Some of the malicious software used in the cyberattack that recently shut down tens of thousands of computers across South Korea originated in the United States and three European countries, the Washington Times reports, citing authorities in Seoul.
The cyberattack last week crippled six South Korean banks and media companies.
"We traced some IP (Internet protocol) addresses found on (affected) computer networks to overseas sources like the U.S. and a few European countries," an official from the Korean Communications Commission purportedly said Monday.
Many first suspected North Korea was responsible for the attack, but South Korean officials have yet to assign blame and say they have no proof yet of North Korea's involvement.
South Korea has set up a team of computer security experts from the government, military and private sector to identify the hackers and is preparing to deal with more possible attacks, presidential spokesman Yoon Chang-jung told reporters Friday.
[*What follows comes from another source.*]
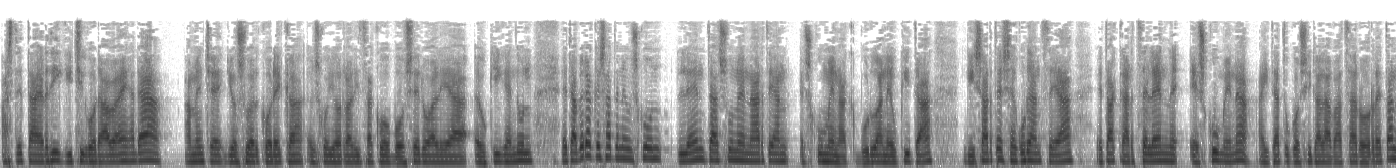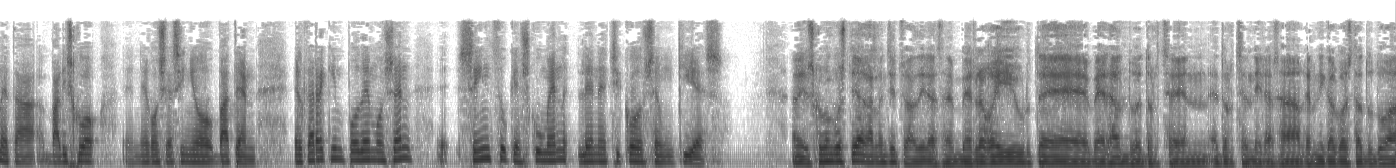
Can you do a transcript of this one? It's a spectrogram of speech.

He didn't elaborate on the possibility of more attacks, but he said the prime minister later would hold a meeting to discuss ways to beef up cybersecurity at institutions overseeing infrastructure such as roads and electricity.
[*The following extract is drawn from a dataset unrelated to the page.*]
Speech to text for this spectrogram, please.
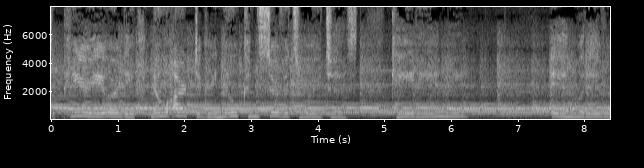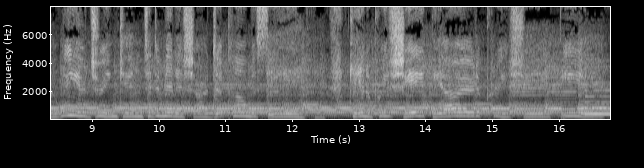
superiority. No art degree, no conservatory, just Katie and me. In whatever we are drinking to diminish our diplomacy. If you can't appreciate the art, appreciate the air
The cyberattack did not affect South Korea's government, military or infrastructure, and there were no initial reports that customers' bank records were compromised. But it disabled cash machines and disrupted commerce in this tech-savvy, Internet-dependent country, renewing questions about South Korea's Internet security and vulnerability to hackers.
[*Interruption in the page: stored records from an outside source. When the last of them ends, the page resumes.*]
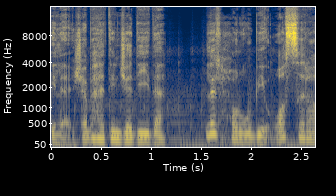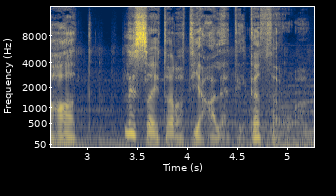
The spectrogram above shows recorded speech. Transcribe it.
إلى جبهة جديدة للحروب والصراعات للسيطرة على تلك الثروة.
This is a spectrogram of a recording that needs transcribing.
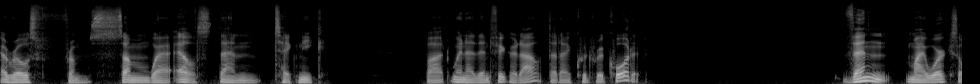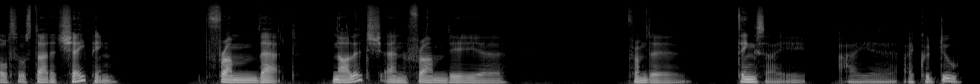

The attack disabled some 32,000 computers at broadcasters YTN, MBC and KBS, as well as three banks. The broadcasters said their programming was never affected.
All three of the banks that were hit were back online and operating regularly Friday. It could be next week before the media companies have fully recovered.
The Associated Press contributed to this report.